Thursday, June 05, 2008

The Emigrant's Dilemma, Chapter 4: Best Laid Plans

So if I were doing a blog post today, it was supposed to have been out of Aix-en-Provence, a place I've wanted to visit for a while, and a stopover between Berlin and Fes, Morocco, where I was supposed to have been attending the Festival of World Sacred Music.


This weekend, a thought struck me: I'm owed €1200 by a magazine. I work for them regularly, they always pay quickly, and there was no reason to believe this money wouldn't be along shortly. It wasn't there Friday, it wasn't there Saturday. This raised the tension a bit, since I had to pay rent and bills before I left. There'd be a nice chunk of change left over, which would pay for hotels in France, daily expenses in Morocco, and whatnot, and there'd be plenty still in my pocket when the train from Marseille dropped me at Montpellier St. Roch station at noon on June 16.

The money wasn't there on Monday. It wasn't there on Tuesday.

Just because you know things have to get even more tense before they can deflate, Wednesday dawned with my waiting for a Federal Express guy to pick up the recordings I'd made for Fresh Air on Tuesday over at ARD. Since I wanted to get an early start on the day, when I'd filled out the pickup form on line, I'd put 10:30 as the earliest time for pickup and noon as the latest. After that I'd be free to hit the bank and, assuming the money was there, do my pre-trip shopping (surge protector, etc.), pack, and so on.

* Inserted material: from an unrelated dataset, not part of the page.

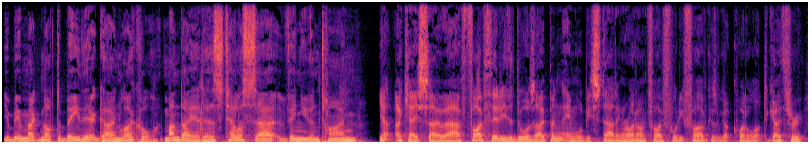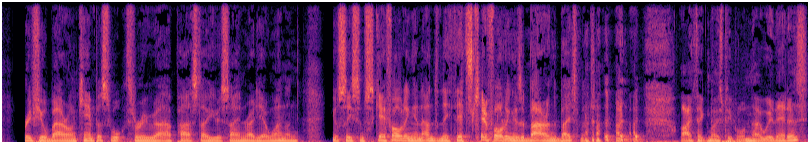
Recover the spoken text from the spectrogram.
You'd be a mug not to be there going local. Monday it is. Tell us uh, venue and time. Yeah, okay, so uh, 5.30 the doors open and we'll be starting right on 5.45 because we've got quite a lot to go through refuel bar on campus. Walk through uh, past OUSA and Radio 1 and you'll see some scaffolding, and underneath that scaffolding is a bar in the basement. I think most people will know where that is.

At noon the phone rang. It was FedEx. They were at my old house and couldn't find me. Well, of course not! I told the guy where I was and he told me that this wasn't his problem, that one of his colleagues would have to pick it up and I should go back to the website and fill out a whole other pickup form. So I did. And put a new permanent address for me there, as well. I specified that they should pick it up immediately, or as late as 3. Not a lot of time, and I couldn't leave the house to check the bank, but I'd survive.

At 3:45 the guy finally showed. I handed him the package and followed him out the door to head to the bank as fast as I could go.

The money wasn't there.

So I trudged back home, cancelled my plane ticket to Marseille (€250, no refund), both hotel reservations for before and after the Moroccan trip, and threw away my Marseille-Montpellier train ticket (€17). I also wrote the publicist who'd set things up, and to put it mildly, she was not pleased. I was informed, rather icily, that I would never be approved for this jaunt again, because of the last-minute cancellation. I tended to look at it as trying until the last minute to make it, but okay.

There's an up side to this, of course. Nobody has agreed to take this apartment after I leave, so I have more time to show it. I can concentrate on the still-unknown moving cost and maybe make a commitment to a mover. (I just got off the phone with a guy who'd given the place a cursory look the other day, clearly not interested, and who called me back with a quote of €3800. Somehow I think I can do better than that...) And my risk of gastrointestinal disaster has just dipped significantly.

Now, when the money comes, I'll just head to Kopfbahnhof, that nest of crazed rail-nerds, and buy a Berlin-Montpellier ticket.

And meanwhile, I scan the rental ads online and realize that there are quite a few places that look just right. Now to snag one.


gary etie said...


There are definitely times where knowing when not to do something, or cooling it, until things are copasetic, is the better route. I don't know about you, but Austin has certainly tested, and proved, that adage over the years.


Anonymous said...

I've suffered the same kind of banking humiliations from publishers that typically pay quickly that you describe, Ed. It always seems that only when I really need the money is the check late -- some kind of twisted fate for finances, I guess. There's always a legit excuse (the editor says something like "I was out of town and couldn't turn in your invoice until this week"), but why is it that payments to freelancers are never considered by editors and publishers to be paychecks? More than once I've told an editor who was late with a payment, "If your paycheck was even a day late you'd scream," but they never seem to consider that we use our freelance payments for the same things -- rent, food, bills -- they use paychecks for.

In any event, you've got my sympathy.